Cindy Barth

12" x 24"

Bronze $6,500

Cold-Cast Bronze $3,600

Limited Edition 18


Rachel is the fourth matriarch of the Jewish people. When she and Jacob encountered each other at the well, it was love at first site. Rachel's father, Laban, who was Jacob's uncle, made an agreement that after seven years of labor, Jacob would be permitted to marry Rachel. On the night of the wedding, Laban veiled his older daughter, Leah, and directed her to the nuptials. Jacob agreed to work for another seven years to be able to marry Rachel, as well.

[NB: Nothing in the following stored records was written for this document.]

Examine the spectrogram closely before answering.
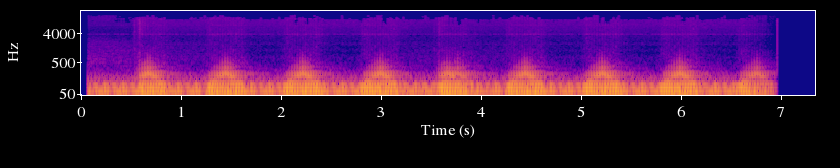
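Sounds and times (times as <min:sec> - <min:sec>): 
heavy synth: 0:00.6 - 0:07.0.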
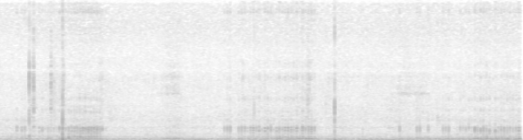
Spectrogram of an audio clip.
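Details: Pet cat snoring while asleep indoors: a low, steady rumbling drone with soft rasping breath bursts every two to three seconds.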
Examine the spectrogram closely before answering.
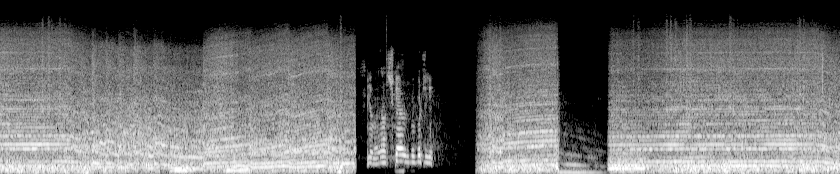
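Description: A racing car engine screams at high revs and shifts through gears.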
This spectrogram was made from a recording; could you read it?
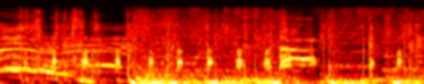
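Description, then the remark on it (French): A chicken from Mauritius clucks repeatedly in short bursts, heard over a dense, steady background hum with no clear speech. “Un poulet de l'île Maurice, et il est pour Marseille.”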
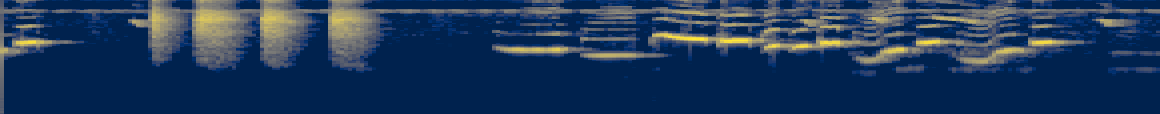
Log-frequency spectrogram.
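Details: White-rumped shama in breeding condition in an Indonesian aviary, song meant to lure other shamas: a few harsh broadband rasping bursts, then sustained whistles and a fast jumble of slurred, rising and falling whistled phrases.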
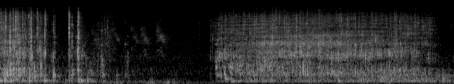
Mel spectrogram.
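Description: Water poured and stirred into jaggery in a container while preparing an organic amla fertilizer, a splashy, gurgling stream with scattered knocks, a short quiet pause, then steady pouring and sloshing close by.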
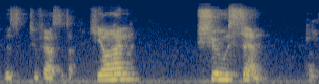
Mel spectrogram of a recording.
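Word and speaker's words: Qian Xuesen: Yeah, Qian Shu Shi, or I'm doing this too fast this time. Qian Shu Sen. Can you spell it?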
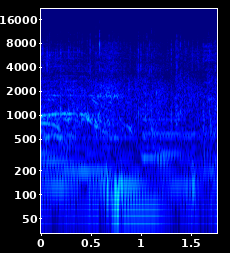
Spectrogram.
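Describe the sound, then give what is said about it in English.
An audience claps together as a hand clap offering of praise to the Lord, a steady, dense wash of applause, loud throughout, with faint voices and a sustained musical tone underneath. “Give the Lord a hand clap offering of praise.”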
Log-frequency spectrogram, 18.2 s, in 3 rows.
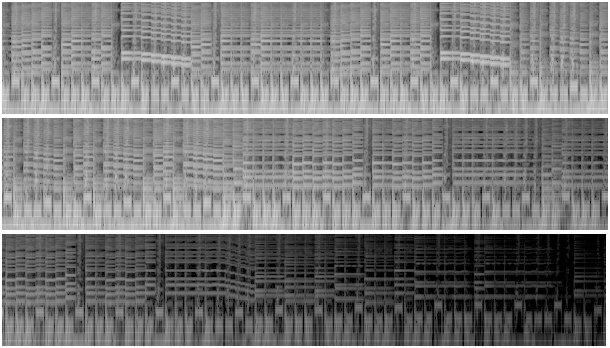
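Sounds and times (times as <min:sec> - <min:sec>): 
boss battle background music: 0:00.0 - 0:11.6.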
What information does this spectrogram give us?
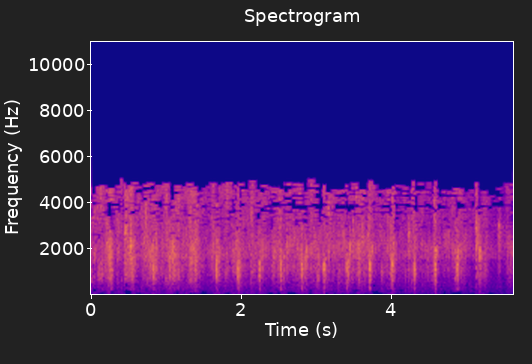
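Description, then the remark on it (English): An audience applauds, a dense, steady patter of many hands clapping at once that holds at an even, moderate loudness for several seconds without voices. “You can applaud.”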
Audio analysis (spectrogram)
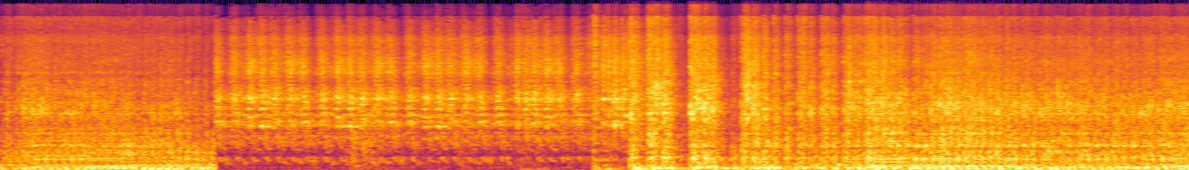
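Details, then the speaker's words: Fake Aston Martin replica kit car, first start after cleaning gummed carb linkages, brief run with no cooling set up: cranks, catches around two seconds, loud lumpy run with sharp throttle blips; runs and revs fine. "After all of that messing around, it runs, and for the brief moment, it sounded all right."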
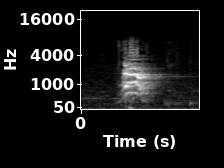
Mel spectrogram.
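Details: Single sharp yelping bark from Lucy, an eight-week-old Beagle puppy wary of a tom cat, with a brief ringing tail afterwards in an otherwise quiet room.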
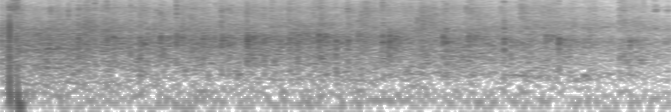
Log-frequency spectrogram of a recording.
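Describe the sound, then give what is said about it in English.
People clap for a one-year-old toddler with faint, continuous, evenly paced applause that holds steady throughout. “Yeah, you can clap for that little stud.”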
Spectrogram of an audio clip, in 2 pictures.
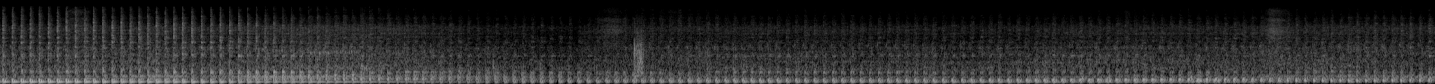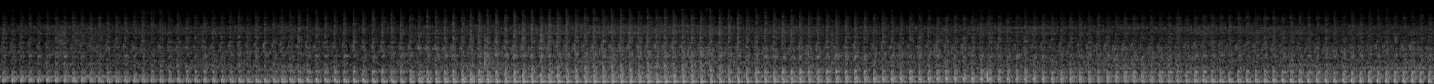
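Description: Honda ATV's single-cylinder engine idling steadily, with an even low putter.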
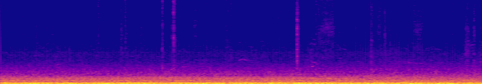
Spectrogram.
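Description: Airliner cabin noise in flight: a steady low drone of the engines and airflow. A couple of faint clicks sit on top of it.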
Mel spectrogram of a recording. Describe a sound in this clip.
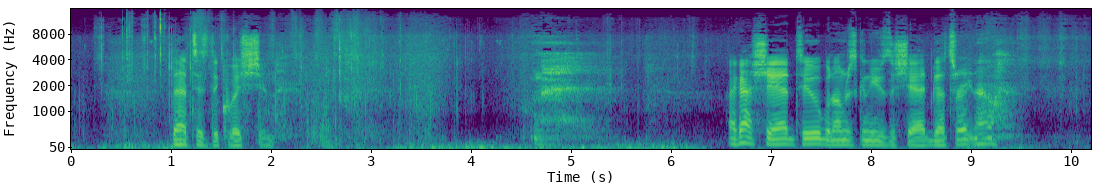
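A man talks casually close by, outdoors.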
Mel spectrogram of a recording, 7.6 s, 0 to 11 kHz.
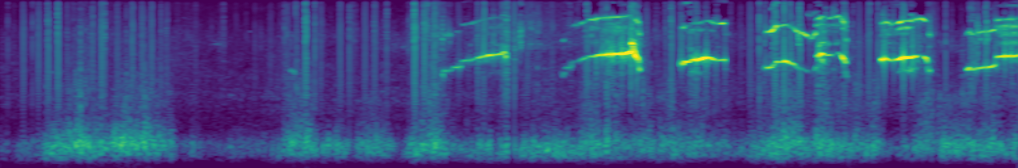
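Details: Bald eagles at a Southwest Florida nest cam, 17:30 on 1 April 2024, as the mother brings a little food to her chick for dinner: after rustling, thin high whistled notes begin, rising and slurring, repeated about once a second.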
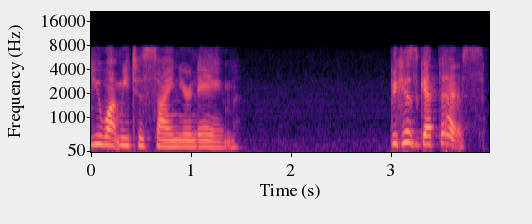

Rachel was full of pure light. When she found out that Leah was to become Jacob's wife instead of her, she told her sister the secret signs that she and Jacob had arranged so he would know it was her. Her sister's honor was her utmost priority and she would not have her be shamed and humiliated. Rachel, as a prophetess, understood that what she was sacrificing was her own physical and spiritual future. As Jacob's second wife, the first wife being her sister, her marriage according to Torah was not legitimate and once they reached the Holy Land it would not be permitted. She would not be able to take her rightful position next to her husband in the family burial plot. Yet, that did not sway her decision.

Rachel suffered deeply in her lifetime because she could not bear children. Eventually, she did have two sons. But in the eyes of God and the Jewish people, Rachel was the ultimate mother. When she passed away while giving birth to her second son, Benjamin, God told Jacob to bury her right there, at that remote location on a deserted road. It is Rachel, our mother, who comes out and cries to God to have mercy on us as we march into exile past her grave, and in her merit God answers, "Your children will return to their borders."

The side panels depict Rachel tomb, a symbol of a mother's unconditional love for her children. However they have acted and whatever their misdeeds, she still sees the beauty of who they are and embraces them with love and compassion.

Biblical Women Rachel